After a month, I've settled in at Sejong University. My office is pretty much set up; it's big but barren. In fact, Ursula and I might paint it to make it feel a little fresher. As it turns out, I'm only teaching 2 classes this semester. One is an Introduction to Political Thought on Monday evenings from 6 to 9. There are 20 international graduate students from the Asian Studies program, coming from South Africa and Camaroon, Afghanistan and Mongolia (both work at their respective embassies here), Uzbekistan and Kazakstan, Iraq, even one guy from Canada, and elsewhere. It's like our own mini UN session.
My second class is part of the General Studies program for all undergraduates. Fifteen of the 24 students are international and the rest are Korean. Once again, they come from all over. This class is a lot of fun. It's a (very) General Introduction to Politics and Government. We meet on Tue and Thu from 1:30 to 3:00. It's interesting to talk about democracy when you have students from Russia and China and Vietnam in the class.
Beyond teaching, I expect to be busy in two other areas in the coming months (now that I've found my feet in the classroom): helping to increase the number of both exchange and tuition-paying foreign students at Sejong; and producing academic research for publication. In terms of foreign students, hopefully I'll be able to make suggestions to improve the appeal of Sejong's programs to foreigners, and find some new partnerships for Sejong with Canadian and American universities. I've already spoken to the Dean of Social Sciences and he is interested in my input.
In terms of research, I think my niche will be in a comparative approach between Canadian and Korean issues. This might sound like a stretch, but I see one area where there is a very logical connection, and it appears no research has been done. Basically, I'd like to investigate the enormous socialization challenges faced by North Korean defectors now living in South Korea, and compare those with the (eerily similar) challenges facing Canadian aboriginal people who try to survive and succeed in mainstream Canadian society. My working title is "Strangers in Their Own Land". Given that this process has been going on longer in Canada than Korea, I'm hoping to be able to identify ideas or programs that have worked (or not worked) in Canada to see whether they might be of value in Korea. Based on what I know now, I see many opportunities for investigation.
To be more specific, it's well known that both the Canadian aboriginal and North Korean defector communities have struggled to develop leadership capacity from within their own ranks. Having said that, after several decades of focussed effort in Canada, there is now a well-educated group of aboriginal leaders capable of articulating the concerns and needs of their communities. In Korea, this process has just begun in the defector community, so maybe there is something Korea could learn and apply from the Canadian experience. As the former Chair of Canada's Parliamentary Standing Committee on Aboriginal Affairs, and co-founder of Toronto-based Han Voice's Pioneer Project (that brings young North Korean defectors to Canada to gain leadership skills), I probably know as much as anybody about where these two challenges intersect.
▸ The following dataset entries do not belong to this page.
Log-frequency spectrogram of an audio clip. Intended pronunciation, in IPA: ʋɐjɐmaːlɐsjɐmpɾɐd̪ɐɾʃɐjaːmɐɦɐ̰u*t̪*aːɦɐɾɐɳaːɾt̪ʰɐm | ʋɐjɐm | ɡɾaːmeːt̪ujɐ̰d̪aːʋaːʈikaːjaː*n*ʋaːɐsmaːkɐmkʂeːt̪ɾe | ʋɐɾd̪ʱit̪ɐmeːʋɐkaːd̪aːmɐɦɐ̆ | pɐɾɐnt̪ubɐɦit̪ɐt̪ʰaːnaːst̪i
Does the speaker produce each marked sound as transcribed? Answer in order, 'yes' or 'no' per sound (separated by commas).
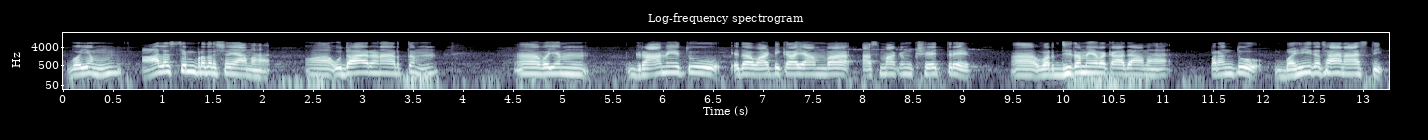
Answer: no, no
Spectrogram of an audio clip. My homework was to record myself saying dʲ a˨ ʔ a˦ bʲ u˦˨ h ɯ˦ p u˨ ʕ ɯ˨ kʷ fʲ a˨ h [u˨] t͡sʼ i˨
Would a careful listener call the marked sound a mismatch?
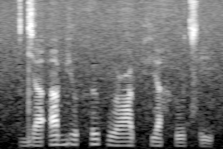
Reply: no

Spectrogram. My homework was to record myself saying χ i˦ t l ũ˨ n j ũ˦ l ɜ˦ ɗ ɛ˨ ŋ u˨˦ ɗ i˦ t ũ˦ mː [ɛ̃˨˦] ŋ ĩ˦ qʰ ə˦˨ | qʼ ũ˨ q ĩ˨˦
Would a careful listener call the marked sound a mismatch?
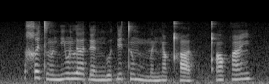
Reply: yes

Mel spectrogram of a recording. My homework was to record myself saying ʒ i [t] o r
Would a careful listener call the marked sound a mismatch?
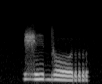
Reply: yes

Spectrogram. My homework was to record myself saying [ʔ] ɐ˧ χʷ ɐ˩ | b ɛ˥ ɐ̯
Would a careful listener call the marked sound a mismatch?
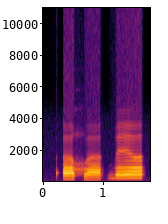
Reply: no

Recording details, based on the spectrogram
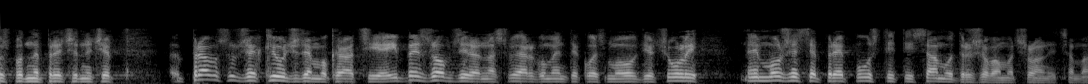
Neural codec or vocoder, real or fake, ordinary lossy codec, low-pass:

On the administrative side of life, I'm now registered as a legal "alien" in Korea so I've been able to open a bank account and get a long-term cell phone contract (very important because there is so much smartphone-based commerce here). More importantly, I got paid for the first time this week! While I've expected this whole financial plan of mine to work since I dreamt it up two years ago, it's nice to see some new money in the bank (before we ran out of old money).
Beyond work stuff, progress on building a social network for our family remains slow. We've met some people at church and in our neighbourhood (mostly other foreign professors and graduate students and their families). The kids also began tae-kwon-do lessons this week. Ironically, one of the challenges we face is finding activities for us and the kids close to our home, as this is a very large city. The subway system (second largest in the world after NYC) is great, but it still takes an hour or more to get to many places. As such, we're trying not to get involved with things that will require massive commutes. Ursula and I also realize that success in other areas of our lives won't mean much if we all aren't happy living here for 2 years. As such, this is now our top priority.
Anyway, that's it for now. I think George and I are going to buy a couple of used bikes for the family today. There are great trails to explore along the rivers here, but when I'm running my range is only about 10-13 km, and the rest of the family can't come with me. We've looked at some really nice new road bikes, but I'm not sure we should invest that much money until we're sure we will make good use of them. If we buy used, and we discover we love cycling, we can sell the used ones for what we paid for them and get some new bikes in a few months. The adventures continue...